Operators of B share schemes will wish to consider next steps including possibly winding up any schemes by 5 April 2015. In particular, certain B share schemes provide for the capital payment to be deferred to a fixed date, so the possibility of bringing forward repurchases or redemptions should be explored.
Investment managers’ disguised fee income
The government will introduce legislation from 6 April 2015 to ensure that sums which arise to investment fund managers for their services are charged to income tax. However, sums linked to performance, such as carried interest, and returns exclusively from investments by partners, such as co- investment arrangements, will not be caught by the new rules.
It is not entirely clear what arrangements will be caught as most robust arrangements are clearly linked to performance.
Interestingly, the government expects this restriction to raise £160m in 2016/17 tapering down to £55m by 2019/20. Is the government predicting investment managers’ income to decrease or for investment managers to find new ways to generate capital receipts?
Good news for trusts
Following the consultation which has been taking place about inheritance tax and trusts, it has been announced that the government will not introduce a single settlement nil rate band. However, new rules (the details of which are not yet available) will be introduced to target the use of multiple trusts and the tax calculations will be simplified.
Measures for savers
In a move clearly advantageous to savers, the Chancellor has announced measures that will make ISAs increasingly attractive as a long term position.
Where an ISA saver dies, his or her surviving spouse or civil partner will enjoy an ISA allowance increased to reflect the value of their spouse’s ISA holdings at the date of death thus preserving the tax free status of the spouse’s ISA holdings on an ongoing basis.
The government will increase the ISA, Junior ISA and Child Trust Fund annual subscriptions in line with the Consumer Price Index. The 2015/16 ISA limit will be £15,240 and the Junior ISA and Child Trust Funds will be increased to £4,080.
From April 2015 beneficiaries of individuals who die under the age of 75 with remaining uncrystallised or drawdown defined contribution pension funds, or with joint life or guaranteed term annuity, will be able to receive any future payments from such arrangements tax free where no payments have been made to the beneficiary before 6 April 2015.

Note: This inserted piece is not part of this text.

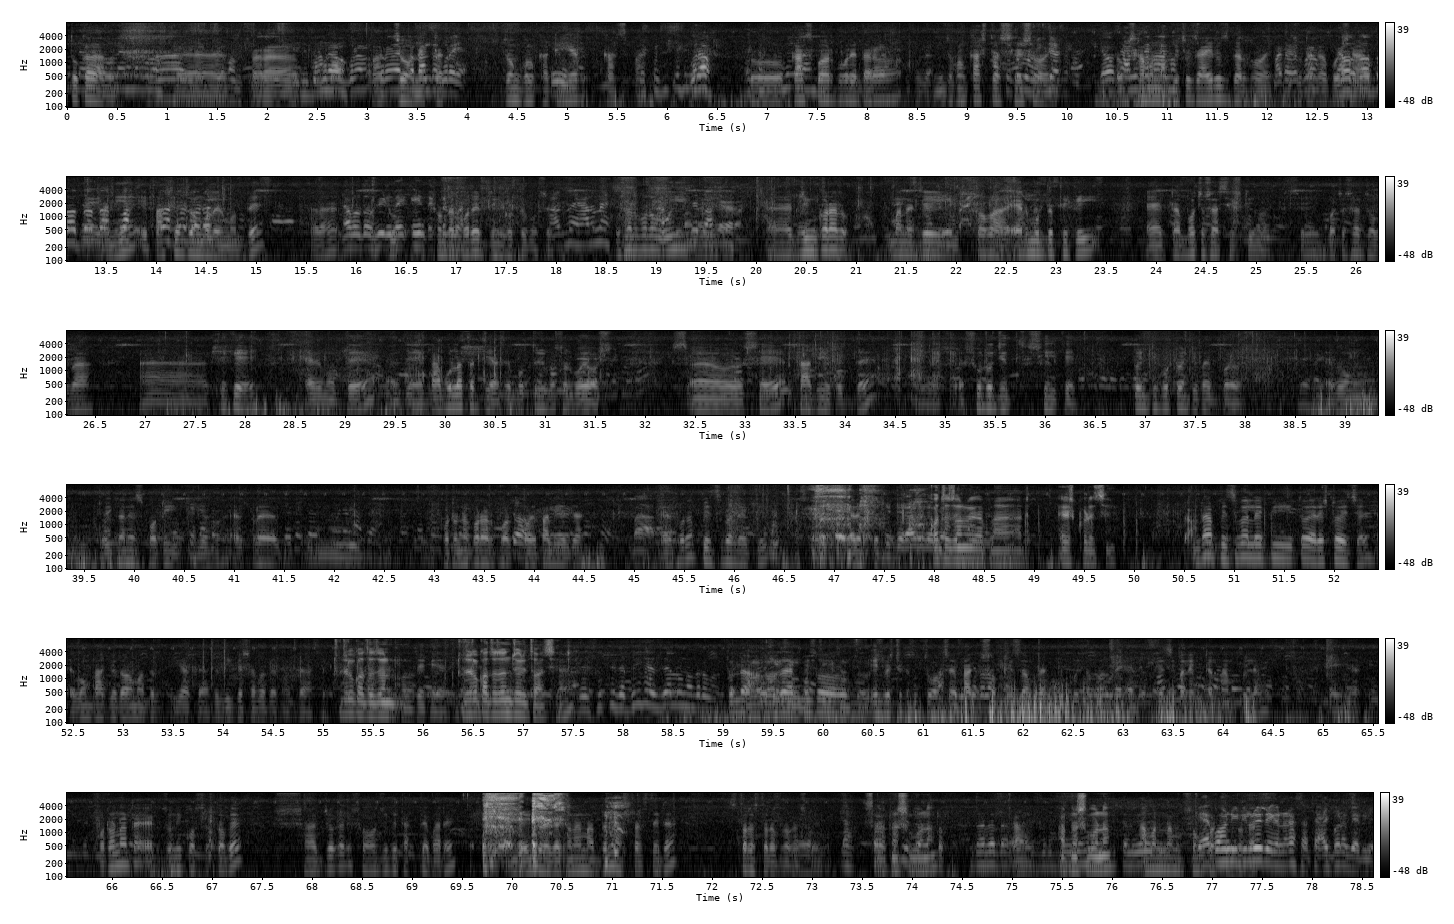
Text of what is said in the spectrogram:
গতকাল তারা পাঁচজন একটা জঙ্গল কাটিংয়ের কাজ পায়। তো কাজ পাওয়ার পরে তারা যখন কাজটা শেষ হয়, তখন সামান্য কিছু যাই রোজগার হয়, কিছু টাকা পয়সা নিয়ে এই পাশের জঙ্গলের মধ্যে তারা সন্ধ্যার পরে ড্রিঙ্ক করতে বসে। বসার পরে ওই ড্রিঙ্ক করার মানে যেই সভা, এর মধ্যে থেকেই একটা বচসার সৃষ্টি হয়। সেই বচসার ঝগড়া থেকে এর মধ্যে যে বাবুল আচার যে আছে, বত্রিশ বছর বয়স সে বিয়ে করতে সুরজিৎ শিলকে টোয়েন্টি ফোর টোয়েন্টি ফাইভ বয়স। এবং ওইখানে স্পটই ইয়ে হয়। এরপরে ঘটনা করার পর সবাই পালিয়ে যায়। এরপরে প্রিন্সিপাল অ্যারেস্ট কতজনের আপনারা অ্যারেস্ট করেছেন? আমরা প্রিন্সিপাল এপি তো অ্যারেস্ট হয়েছে এবং বাকিরাও আমাদের ইয়াতে আছে জিজ্ঞাসাবাদের মধ্যে আছে। টোটাল কতজন আর টোটাল কতজন জড়িত আছে? তাহলে আমাদের এখন তো ইনভেস্টিগেশন চলছে বাকি সব কিছু আমরা এখন কইতে পারব প্রিন্সিপাল এপিটার নাম কইলাম এই আর কি। ঘটনাটা একজনই করছে তবে সাহায্যকারী সহযোগী থাকতে পারে। আমরা ইন্টারোগেশনের মাধ্যমে আস্তে আস্তে এটা স্তরে স্তরে প্রকাশ করব। স্যার আপনার শুভ নাম? আপনার শুভ নাম? আমার নাম সম্পর্ক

The tax rules will also be changed to allow joint life annuities to be paid to any beneficiary. Where the individual was over 75 on death, the beneficiary will pay the marginal rate of income tax or 45% if the funds are taken as a lump sum. Lump sum payments will be charged at the beneficiary’s marginal rate as of 2016/17.

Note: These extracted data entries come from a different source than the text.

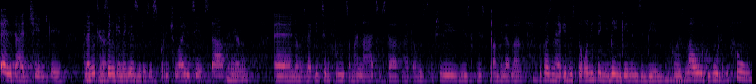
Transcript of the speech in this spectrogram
And diet change ke. Phela ngithi Okay. ngisengene kule zinto ze-spirituality and stuff. Yeah. And i was like eating fruits ama-nuts and stuff. Like i was actually ngisibambela amanga because na it was the only thing ibe ingena emzimbeni. Because ma udla ukudla kubuhlungu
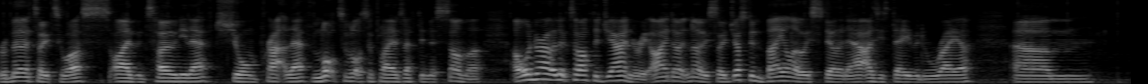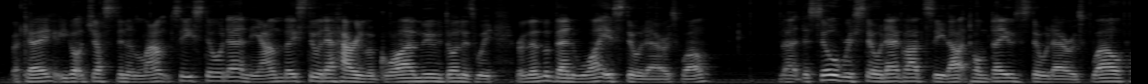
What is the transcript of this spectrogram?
Roberto to us, Ivan Toney left, Sean Pratt left, lots of lots of players left in the summer. I wonder how it looked after January. I don't know. So Justin Balo is still there, as is David Raya. Um, okay, you got Justin and Lamptey still there, Niambe still there. Harry Maguire moved on, as we remember. Ben White is still there as well. Uh, Dasilva is still there. Glad to see that. Tom Davis is still there as well.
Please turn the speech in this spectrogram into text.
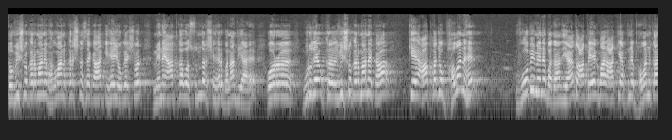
तो विश्वकर्मा ने भगवान कृष्ण से कहा कि, हे योगेश्वर, मैंने आपका वो सुंदर शहर बना दिया है। और गुरुदेव विश्वकर्मा ने कहा कि, आपका जो भवन है, वो भी मैंने बता दिया है। तो आप एक बार आके अपने भवन का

A series of consultations were today announced, including potentially a further restricting on the personal allowance for non-UK residents, a consultation on introducing further deterrents for serial tax avoiders, as well as penalties in cases where the GAAR rule applies.
Measures not being pursued
Having reviewed the position, the treatment of loans to participators of close companies remains unchanged.